Australia's lower order hadn't been their strongest suit a few months ago, but ever since they revamped their lower middle order, it is assuming a much more assured form. Marsh, Paine, Starc and Cummins gave Joe Root headaches time and again with the bat during the Ashes and seems intent on doing the same to du Plessis.
South Africa, on the other hand, had played with a five-bowler theory against India in the last series, but had added a seventh batting option here at Durban to strengthen an extraordinarily long tail. It amounted to nothing as Starc, relentless, right on the money and downright hostile, knocked over the South African batsmen like nine pins with sharp reverse swing.
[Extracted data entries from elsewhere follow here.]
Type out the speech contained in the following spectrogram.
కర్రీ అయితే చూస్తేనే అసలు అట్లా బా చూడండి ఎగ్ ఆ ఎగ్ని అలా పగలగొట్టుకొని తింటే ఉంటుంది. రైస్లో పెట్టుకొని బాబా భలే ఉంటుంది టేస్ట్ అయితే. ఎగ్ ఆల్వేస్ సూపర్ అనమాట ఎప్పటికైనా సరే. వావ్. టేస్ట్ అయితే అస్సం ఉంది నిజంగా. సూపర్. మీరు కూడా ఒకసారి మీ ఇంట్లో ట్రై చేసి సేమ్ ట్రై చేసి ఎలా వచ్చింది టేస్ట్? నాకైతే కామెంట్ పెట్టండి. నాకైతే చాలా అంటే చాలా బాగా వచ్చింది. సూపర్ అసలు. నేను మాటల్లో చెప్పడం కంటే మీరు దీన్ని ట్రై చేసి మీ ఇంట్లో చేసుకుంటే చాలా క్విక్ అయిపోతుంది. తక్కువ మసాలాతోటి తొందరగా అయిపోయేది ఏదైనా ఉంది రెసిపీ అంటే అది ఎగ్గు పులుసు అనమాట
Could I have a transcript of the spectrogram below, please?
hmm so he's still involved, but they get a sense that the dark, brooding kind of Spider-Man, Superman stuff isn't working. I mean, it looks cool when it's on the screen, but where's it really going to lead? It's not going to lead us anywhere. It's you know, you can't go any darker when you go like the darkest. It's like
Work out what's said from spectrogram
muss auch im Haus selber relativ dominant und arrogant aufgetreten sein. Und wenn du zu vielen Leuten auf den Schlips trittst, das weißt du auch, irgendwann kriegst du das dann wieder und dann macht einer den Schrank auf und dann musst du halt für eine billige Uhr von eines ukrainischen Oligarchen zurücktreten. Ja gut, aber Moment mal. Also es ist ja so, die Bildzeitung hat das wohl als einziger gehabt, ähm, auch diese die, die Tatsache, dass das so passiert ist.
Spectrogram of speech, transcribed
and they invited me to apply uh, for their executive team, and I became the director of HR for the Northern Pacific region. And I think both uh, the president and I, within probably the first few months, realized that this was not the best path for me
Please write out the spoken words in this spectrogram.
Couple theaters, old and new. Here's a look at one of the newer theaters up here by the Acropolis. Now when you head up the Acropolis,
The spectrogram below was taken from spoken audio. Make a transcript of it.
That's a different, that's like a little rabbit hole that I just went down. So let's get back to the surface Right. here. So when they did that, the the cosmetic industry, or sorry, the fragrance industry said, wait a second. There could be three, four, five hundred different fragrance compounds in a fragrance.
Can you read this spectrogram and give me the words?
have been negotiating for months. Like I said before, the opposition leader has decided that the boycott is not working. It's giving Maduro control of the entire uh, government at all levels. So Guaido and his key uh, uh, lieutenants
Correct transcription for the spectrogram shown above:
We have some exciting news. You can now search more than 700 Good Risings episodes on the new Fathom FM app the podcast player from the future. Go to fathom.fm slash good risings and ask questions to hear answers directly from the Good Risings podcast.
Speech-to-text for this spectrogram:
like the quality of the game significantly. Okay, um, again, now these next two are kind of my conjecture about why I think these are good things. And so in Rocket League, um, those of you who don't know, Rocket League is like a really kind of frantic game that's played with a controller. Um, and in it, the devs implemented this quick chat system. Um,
Perhaps Starc's debut spell in the country is a lesson for South Africa's management on how to use their own version of a pacy strike bowler, Kagiso Rabada. The Australian seamer sent down the least number of overs among their four bowlers but created the biggest impact for he bowled in short, pacy bursts akin to Mitchell Johnson in the 2013 Ashes Down Under.
On the other hand, Rabada has bowled a whopping 2,936 balls in Tests since the start of 2017, the most by any fast bowler. He has also picked up the most number of wickets by any bowler in this timeframe (74 in 15 matches) but in a series of fine margins, South Africa will need to learn to use him the right way. Starc could be wayward and inconsistent at times but when he strikes the right chords, more often than not he leaves the opposition in shambles. With the sluggish surface playing into his hands, not even de Villiers' pristine half-century could save South Africa against Starc's wrath.